Please keep to the lines below from the one with "Take this spectrogram" through the one with "Recorded speech, spectrogram", and restate them word for word, ends included.

Data below:

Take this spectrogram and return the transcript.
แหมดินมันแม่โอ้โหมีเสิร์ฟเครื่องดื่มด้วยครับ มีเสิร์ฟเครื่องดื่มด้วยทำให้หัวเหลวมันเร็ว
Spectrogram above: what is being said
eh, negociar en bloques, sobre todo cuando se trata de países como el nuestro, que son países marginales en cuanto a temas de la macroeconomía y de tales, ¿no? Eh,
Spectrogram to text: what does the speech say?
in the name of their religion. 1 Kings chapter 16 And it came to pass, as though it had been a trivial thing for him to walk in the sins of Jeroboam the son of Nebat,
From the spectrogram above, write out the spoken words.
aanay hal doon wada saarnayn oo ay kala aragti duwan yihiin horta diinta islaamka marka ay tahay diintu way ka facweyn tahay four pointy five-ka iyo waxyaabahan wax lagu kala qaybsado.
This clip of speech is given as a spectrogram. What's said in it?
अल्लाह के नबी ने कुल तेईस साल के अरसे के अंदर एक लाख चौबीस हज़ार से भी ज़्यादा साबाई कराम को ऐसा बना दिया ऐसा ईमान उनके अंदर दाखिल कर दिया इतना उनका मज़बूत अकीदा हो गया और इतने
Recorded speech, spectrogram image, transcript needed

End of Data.
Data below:

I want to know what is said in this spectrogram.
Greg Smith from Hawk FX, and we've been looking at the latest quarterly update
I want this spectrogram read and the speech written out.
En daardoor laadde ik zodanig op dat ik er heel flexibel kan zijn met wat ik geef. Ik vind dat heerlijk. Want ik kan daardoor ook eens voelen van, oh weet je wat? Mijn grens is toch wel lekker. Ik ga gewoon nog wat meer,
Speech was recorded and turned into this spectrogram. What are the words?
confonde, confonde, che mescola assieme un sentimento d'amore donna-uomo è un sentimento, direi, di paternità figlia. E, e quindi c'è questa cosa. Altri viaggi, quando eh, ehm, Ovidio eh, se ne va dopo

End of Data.

*Result for this exercise:*
Take this spectrogram and return the transcript.
แหมดินมันแม่โอ้โหมีเสิร์ฟเครื่องดื่มด้วยครับ มีเสิร์ฟเครื่องดื่มด้วยทำให้หัวเหลวมันเร็ว
Spectrogram above: what is being said
eh, negociar en bloques, sobre todo cuando se trata de países como el nuestro, que son países marginales en cuanto a temas de la macroeconomía y de tales, ¿no? Eh,
Spectrogram to text: what does the speech say?
in the name of their religion. 1 Kings chapter 16 And it came to pass, as though it had been a trivial thing for him to walk in the sins of Jeroboam the son of Nebat,
From the spectrogram above, write out the spoken words.
aanay hal doon wada saarnayn oo ay kala aragti duwan yihiin horta diinta islaamka marka ay tahay diintu way ka facweyn tahay four pointy five-ka iyo waxyaabahan wax lagu kala qaybsado.
This clip of speech is given as a spectrogram. What's said in it?
अल्लाह के नबी ने कुल तेईस साल के अरसे के अंदर एक लाख चौबीस हज़ार से भी ज़्यादा साबाई कराम को ऐसा बना दिया ऐसा ईमान उनके अंदर दाखिल कर दिया इतना उनका मज़बूत अकीदा हो गया और इतने
Recorded speech, spectrogram image, transcript needed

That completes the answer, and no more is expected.